Violence was all the rage in August of 1967. New Hollywood started with Bonnie and Clyde, and a few weeks later Point Blank was released. While Bonnie and Clyde started a cinematic revolution, Point Blank is one film that should not be overlooked. Starring Lee Marvin and Angie Dickinson, the film follows Walker (Marvin) on his sadistic pursuit to seek revenge on his one-time friend, Mel Reese (John Vernon), who left him for dead after stealing $93K. The neo-noir might not have had the impact that the Warren Beatty gangster film which preceded it into theaters might have had on cinema and the surrounding culture, but the film starring a 47-year-old Lee Marvin was more attuned to the times than one might realize.
The film was given to John Boorman, a relative newcomer, to direct. Point Blank represented his first big-budget motion picture. Bonnie and Clyde, on the other hand, was given to Arthur Penn (at the time forty-seven years old). Both films embodied a modern interpretation of a genre of film (Bonnie and Clyde–gangster. Point Blank–noir crime film), and both films dealt indirectly with the turmoil of the youth culture in the 1960s.

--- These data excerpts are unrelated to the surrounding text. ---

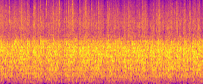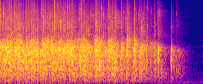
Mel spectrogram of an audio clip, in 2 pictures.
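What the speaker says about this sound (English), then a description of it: "Let's give them all a big round of applause." Loud, sustained applause from a large audience at a Chamber of Commerce awards dinner in Amherst, a dense wall of clapping holding steady for about seven seconds before fading out.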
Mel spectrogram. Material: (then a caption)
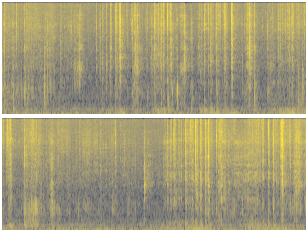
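Soap. A utility knife blade shaves thin flakes from the face of a solid, dry green soap bar held in hand. Dense, dry scraping and crackling fill the clip, with many sharp, bright ticks over a steady low rumble. The cuts come in quick bursts that stop dead with almost no ring.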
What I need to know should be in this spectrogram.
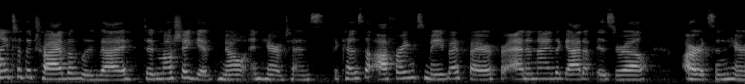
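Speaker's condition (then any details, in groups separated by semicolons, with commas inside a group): No condition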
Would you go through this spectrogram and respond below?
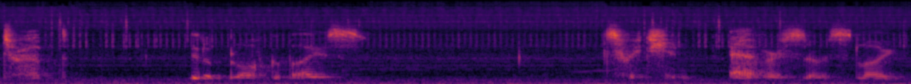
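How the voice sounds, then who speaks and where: A man playing a desperate, guilt-ridden father losing his mind, in a dramatic horror audio monologue with a gravelly, breathy voice that often drops toward a whisper. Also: deep voice, big pitch swings, fairly bright tone, slight background noise, exaggerated voice. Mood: grim, horrified. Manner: slow, brooding, halting delivery in short phrases. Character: desperate, guilt-ridden father turning mad in a ruined city.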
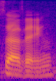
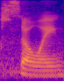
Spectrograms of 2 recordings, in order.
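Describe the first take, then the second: First: It is said unlike the English word 'sewing'. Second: It is said like the English word 'sewing'. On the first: The speaker calls it right. "but it's pronounced sewing" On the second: The speaker calls it wrong. "It looks like sewing"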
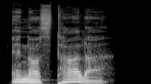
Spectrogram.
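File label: "enostaler", German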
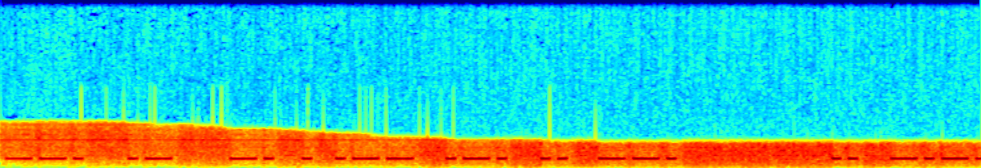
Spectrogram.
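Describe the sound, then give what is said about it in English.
Morse code CW signal on a ham radio receiver with noisy interference nearby, cleaned up by IF shift: a steady beeping tone keys out many dots and dashes over a dense hiss that narrows partway through. “we have a CW signal with noisy interference nearby. Listen to how much clearer the signal becomes as we use the IF shift to move the noise out of the passband.”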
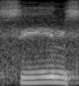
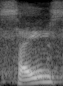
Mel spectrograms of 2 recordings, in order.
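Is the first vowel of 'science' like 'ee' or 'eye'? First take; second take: ee; eye. First: The first vowel is a long 'ee'. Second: The first vowel sounds like 'eye'. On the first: The speaker calls it wrong. "సీన్స్ అనం కదా" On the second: The speaker calls it right. "అందుకే సైన్స్ అంటాం"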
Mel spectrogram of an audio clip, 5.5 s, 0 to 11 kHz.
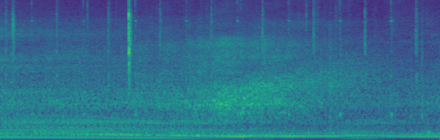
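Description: A 2002 BMW E39 sedan on the road, heard from inside the cabin as a steady low engine drone and road rumble, with faint ticks and clicks over the constant hum.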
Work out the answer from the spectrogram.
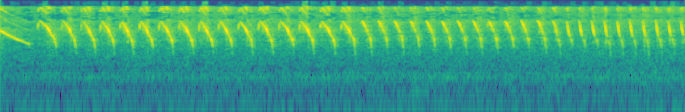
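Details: Canary singing: a brief downward whistle followed by a long, steady, fast trill of bright repeated notes, slowing very slightly toward the end.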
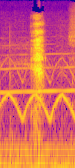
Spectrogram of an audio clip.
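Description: A police car siren wails nearby in steady rising and falling sweeps, broken midway by a short, harsh noisy blast, with no voices over it.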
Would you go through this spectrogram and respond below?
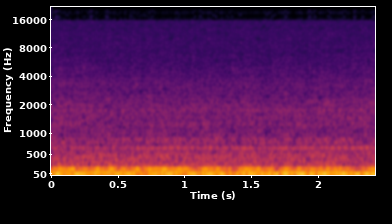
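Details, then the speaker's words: LS V8 truck after cam swap, idle tuned in HP Tuners, idling in Park. Short- and long-term idle trims show the base airflow table correct and idle timing on target. Deep, steady, even rumble with no misses: normal idle. "short-term and long-term Idol trims are are telling us our base airflow table is correct so idle in Park is perfect"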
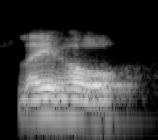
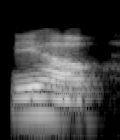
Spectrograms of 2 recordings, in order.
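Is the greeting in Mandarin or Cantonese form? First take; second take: Cantonese; Mandarin. First: It is said in Cantonese. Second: It is said in standard Mandarin.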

Walker is up against an entity only known as the “organization.” The organization has killed Walker’s wife and holds the money owed to him. The “organization” is powerful and far-reaching, consisting of suit and tie business men and large corporations. It was not lost on 1967 audiences and takes little imagination for modern viewers to see that the film is tapping into the fears of a generation that view their government and corporations as dangerous. Walker, like Bonnie and Clyde, are fighting “the man” at every turn; the little people, the regular folk doing what they can to defy the omnipotent disembodied powers that work against the average American.
The film features LSD imagery, such as when Walker looks into the bathtub and sees the multi-colored bath soap, and a surreal style of editing that makes you play catch up. Point Blank might not have the splashy ultra-violence of Bonnie and Clyde yet it shares its sentiment and is often overlooked as a counter-culture film, and there is no reason that it should.